Flip through any of the spring fishing tackle catalogs or stroll through the lure department of your local tackle shop or department store and you’ll see the fake bait selection dominated by what are known today as “soft plastics.”
This category got its start in a basement in Akron, Ohio, in 1949 when Nick and Cosma Crème cooked up a combination of vinyl, oils, and pigments that allowed them to produce a molded worm that not only looked and felt soft and alive, but remained that way when exposed to air over time, and the original “rubber worms” were born. Bass anglers soon started netting big catches on the Crème Wiggle Worm that in 1951 sold through the mail at a price of five for $1.
I remember buying my first rubber worm a decade later, probably a Crème creation, when the soft plastic fakes were really gaining ground among anglers. The nine-inch-long purple monstrosity was molded around a bead chain that connected a gang of hooks and sported a chrome propeller on its nose. It must have weighed at least an ounce, and I could fling that lure half way across the lake with my Zebco 33. I never caught a fish with it, but it sure was fun to toss when I wanted to impress fellow fishermen with my casting skills.
Since then, rubber worms have morphed into a broad category of fresh and saltwater lures referred to as “soft plastics” and become one of the most popular styles of artificial baits ever offered. That said, the basic “rubber worm” remains one of the most reliable soft plastic baits on the market, even as grubs, lizards, and other new shapes and styles appear each season.
Early on, anglers learned that plastic nightcrawlers and their kin could be rigged several ways to draw strikes from bass and other gamefish, and didn’t necessarily have to imitate the real thing in shape, size, color, or action to be effective.
The two traditional rigging methods for the original plastic worms remain popular and are named after the states in which they were developed: the Texas rig and the Carolina rig. More largemouth bass have been caught on these two worm rigs than on all other lures combined, and knowing how to rig and use soft plastics with these methods will not only net you more bass, but will serve as a foundation for rigging other soft plastic baits for other gamefish species.
A Texas-rigged worm or grub will catch any fish that swims.
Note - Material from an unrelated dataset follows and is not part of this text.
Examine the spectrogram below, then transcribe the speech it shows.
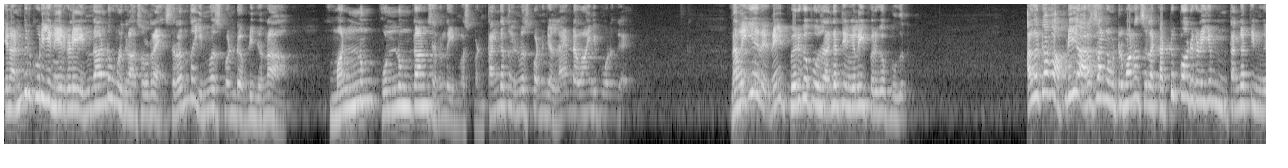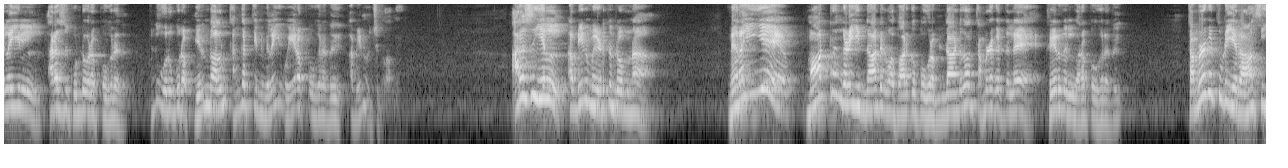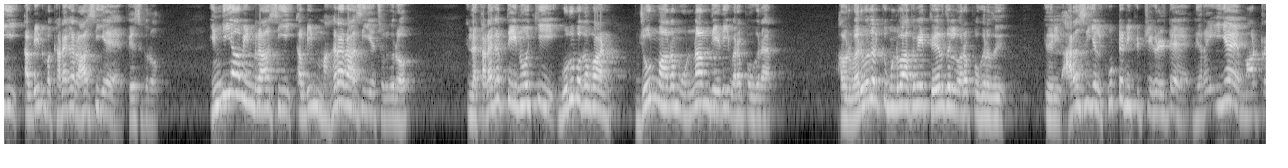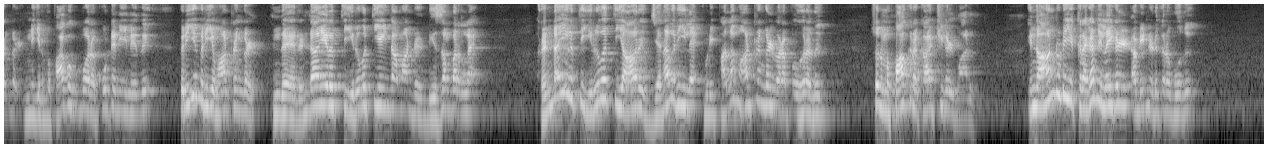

You can fish them on the surface, shallow, or, by adding a sliding weight to the line ahead of the hook, you can get a Texas-rigged plastic down as deep as you need it. You can Texas-rig 10-inch worms for bass or two-inch grubs for walleye, trout, or panfish.
Texas-rigging a soft plastic to a bare hook and no weight, you can cast it out and bring it in with a steady retrieve, or use a pause-and-twitch retrieve, at any depth from the surface down. By threading a sliding sinker to the line above the hook, you have a weighted rig that can be hopped slow or fast (or reeled steadily at a snail’s pace) across the bottom to draw strikes.
The other popular way to rig a rubber worm is called the Carolina rig, which is very similar to the Texas rig but with some significant differences. You always use a weight and fish a Carolina rig along the bottom, and there is a leader between the hook in the head of the worm and that weight. A glass bead is added between the barrel swivel and the weight to protect the knot and to create a “clicking” sound when the sinker and the bead tap against each other during the retrieve. You also usually fish a Carolina-rigged worm slowly across the bottom, using regular sweeps of the rod to make the worm dart up off the bottom and the settle seductively behind the free-sliding sinker.
Regardless of the rig you choose and any method you fish ‘em, “rubber worms” are deadly fakes for a variety of gamefish, in freshwater and salt.
Image courtesy Northland Tackle